Just a day after its monthly batch of security updates, Adobe has confirmed it will issue an emergency critical patch for Flash next week.
With somewhat regrettable timing, given Adobe's patching cycle, Trend Micro's security researchers announced on Tuesday that it had discovered in the plugin a vulnerability, CVE-2015-7645, and that it was being used by hackers who were targeting officials in governments in NATO.
On Wednesday, Adobe acknowledged that the programming blunder affects all known versions of Flash Player for Windows and Mac systems – including the Extended Support Release, as well as Flash Player 220.127.116.115 and earlier 11.x versions for Linux.
The software hole can cause a targeted system to crash at best, and at worst to allow remote-code execution, allowing miscreants to hijack PCs. Malicious Flash files leveraging the bug to install malware have been sent in emails from a spoofed Outlook address claiming to contain details of terrorist attacks or political news.
How to patch flash 0-day: 1) Uninstall flash 2) You don't need flash 3) Stop installing flash— MalwareTech (@MalwareTechBlog) October 13, 2015
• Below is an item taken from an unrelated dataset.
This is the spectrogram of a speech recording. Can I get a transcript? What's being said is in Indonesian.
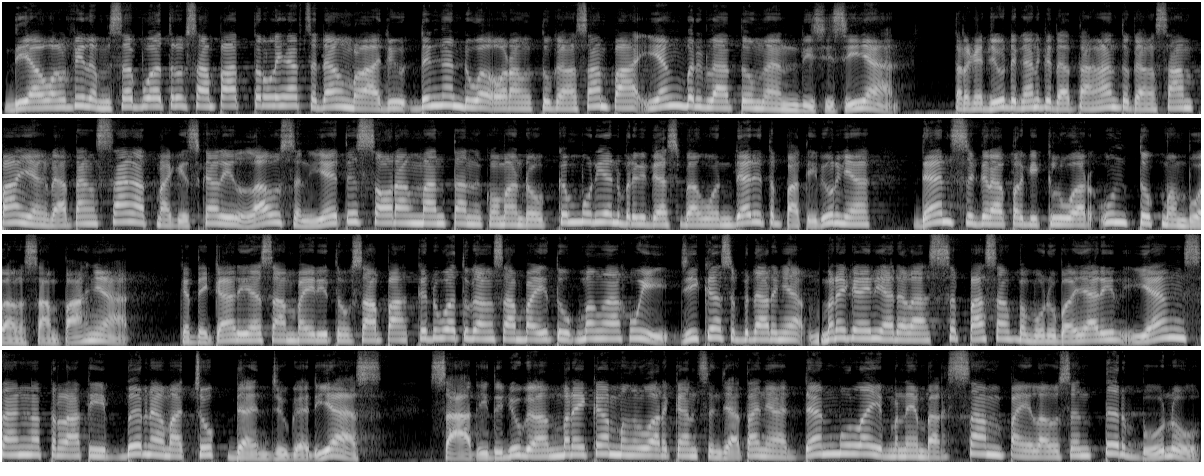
Di awal film, sebuah truk sampah terlihat sedang melaju dengan dua orang tukang sampah yang bergelantungan di sisinya. Terkejut dengan kedatangan tukang sampah yang datang sangat pagi sekali, Lawson yaitu seorang mantan komando kemudian bergegas bangun dari tempat tidurnya dan segera pergi keluar untuk membuang sampahnya. Ketika dia sampai di truk sampah, kedua tukang sampah itu mengakui jika sebenarnya mereka ini adalah sepasang pembunuh bayarin yang sangat terlatih bernama Cuk dan juga Dias. Saat itu juga mereka mengeluarkan senjatanya dan mulai menembak sampai Lawson terbunuh.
Adobe rates the flaw as critical, says it is working on a patch, will have one out some time after Sunday. In the meantime, there is no workaround, so El Reg suggests – as it has in the past – removing Flash altogether or at least enabling click-to-play in your browser so you only run Flash files you can trust. ®